Baseball Prospectus released the first run of their 2010 PECOTA numbers this week, which makes for much fun in the stat-centric baseball community. PECOTA differentiates itself from many of the other predictors by finding pools of comparable players to make their predictions. While the numbers are premium content (and can also be found in the printed annual), I will share a few of the items that jumped out at me about the Tigers.
The system puts the Tigers at 78-84 which is 3rd place in the AL Central behind the division leading Twins (83-79) and the second place White Sox (80-82). The Tigers run prevention is pegged at 2nd in the division at 776 runs allowed; the White Sox are first at 751. But an offense full of questions from young and old players alike is expected to be the division’s worst.
At an individual level the system predicted two pairs of players to be remarkably similar. On the pitching side of things Justin Verlander and Max Scherzer are expected to be nearly identical. Scherzer gets a slight edge in ERA (.12 runs better) and strikeout rate while Verlander gets the edge in walk rate and home run rate, but these differences are remarkably small.

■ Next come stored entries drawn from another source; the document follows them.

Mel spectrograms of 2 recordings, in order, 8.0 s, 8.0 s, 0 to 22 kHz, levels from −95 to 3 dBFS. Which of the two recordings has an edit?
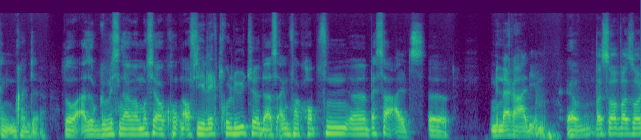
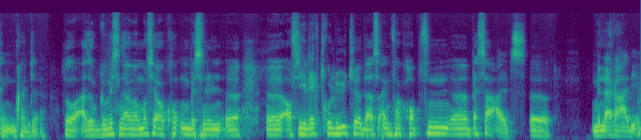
first; 1 cut; at 2.3 s

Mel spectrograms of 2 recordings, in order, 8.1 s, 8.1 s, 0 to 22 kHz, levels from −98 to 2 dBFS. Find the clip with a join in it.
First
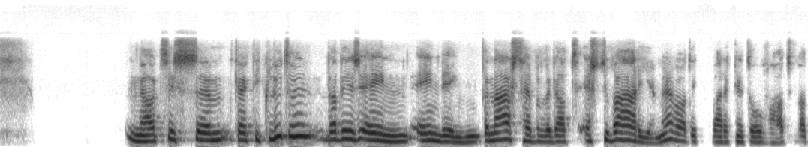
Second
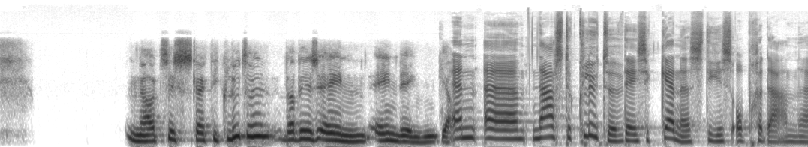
second; 3 cuts; at 1.9 s, 4.4 s, 6.2 s

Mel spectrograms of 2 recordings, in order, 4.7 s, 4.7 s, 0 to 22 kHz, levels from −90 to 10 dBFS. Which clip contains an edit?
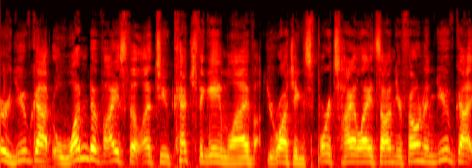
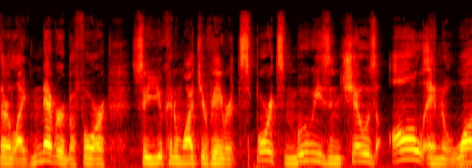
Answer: first; 1 cut; at 2.6 s

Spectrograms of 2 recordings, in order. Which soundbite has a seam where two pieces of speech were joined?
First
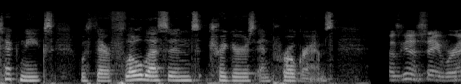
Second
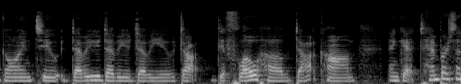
first; 1 cut; at 3.7 s

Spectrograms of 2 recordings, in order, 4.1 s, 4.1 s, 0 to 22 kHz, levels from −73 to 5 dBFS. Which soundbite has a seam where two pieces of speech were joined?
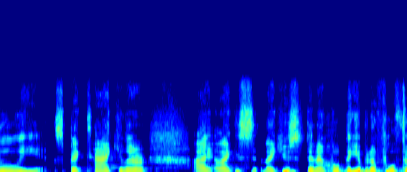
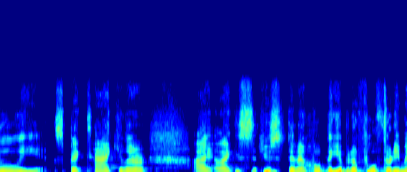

On the offensive side of things, Alex Avila and Gerald Laird are projected to be equivalent players offensively. They are within 5 points of BA, 2 points of OBP and 1 point of SLG of each other. Before discrediting the system altogether keep in mind a couple things. First, Avila of course shined in his brief stint with the Tigers, but those numbers were better than what he’d posted as a minor leaguer and shouldn’t be used as his benchmark going forward. Second, there is very little data to draw from in predicting Avila, and there isn’t a great collection of similar players to project from. Avila’s similarity score is 37, which is quite low.
Of course predictions are just predictions. Things will deviate, but there is some solid methodology behind many of the numbers. BP’s defensive metrics aren’t their strong suit and the Tigers could have some more upside on the run prevention end of things. But a slightly below .500 record does “feel” right for this team right now. So does a shot at the division if a few things fall the Tigers way (Jackson/Sizemore/Robertson/Bonderman/left field). Such is life in the AL Central.